You will love this addition to the series. The adventures are always entertaining.

perfect book club book.

The Wives of Henry Oades, by Johanna Moran is based on the true story of Henry Oades, a principled man whose first wife and children are abducted by the native Maori. His wife, Margaret endures six heinous years of slavery and emotional abuse being in captivity. Henry's life sucks pretty bad as well, and he is convinced his family is dead. After deeply grieving for many years, he eventually leaves their home in New Zealand and travels to Berkeley, California, where life gives him a second chance through his marriage to an attractive young widow named Nancy Foreland. Just when Henry's life starts getting back to normal, with his new wife and her baby, his first wife and their children show up. Seriously? How outrageous is that?

So here Henry is with his first wife, who of course he cannot turn away. But he really likes his new wife, what's a guy to do? Keep them both. They all begin living under the same roof, and of course the community freaks out. I think it's pretty lame, give the guy a chance to figure things out. It's such a tough situation. They end up taking it to court, and it turns into this insane trial.

There is SO much to discuss in this book. Perfect for book clubs, or solo reads. You cannot help but talk about it. Moran did such a great job portraying this story.

gilmore's second book.

If you enjoyed Jennifer Gilmore's debut novel, Golden Country, you will absolutely love her latest, Something Red. The story revolves around a jewish family circa 1979 living in Washington D.C. Gilmore tells the story of each member of the Goldstein family through alternating chapters. I really enjoy this format in a novel because you get to learn about each character individually.

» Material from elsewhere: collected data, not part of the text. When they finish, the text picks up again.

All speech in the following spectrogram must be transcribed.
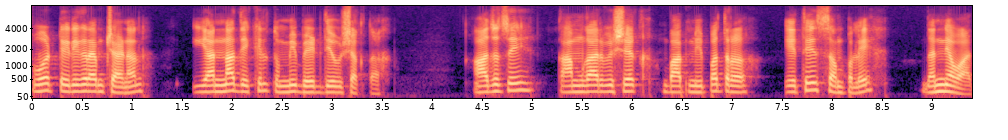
व टेलिग्राम चॅनल यांना देखील तुम्ही भेट देऊ शकता. आजचे कामगारविषयक बातमीपत्र येथे संपले. धन्यवाद.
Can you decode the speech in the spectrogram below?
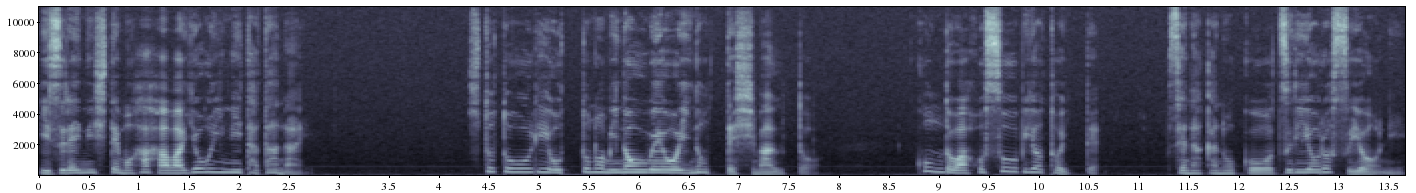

The novel is incredibly well-researched and effectively captures the paranoia and fear that occupied the American psyche at the height of the Cold War. Gilmore includes the politics in a refreshing way and blends the culture of the time nicely. It's very coming of age AND funny. You will really enjoy this read.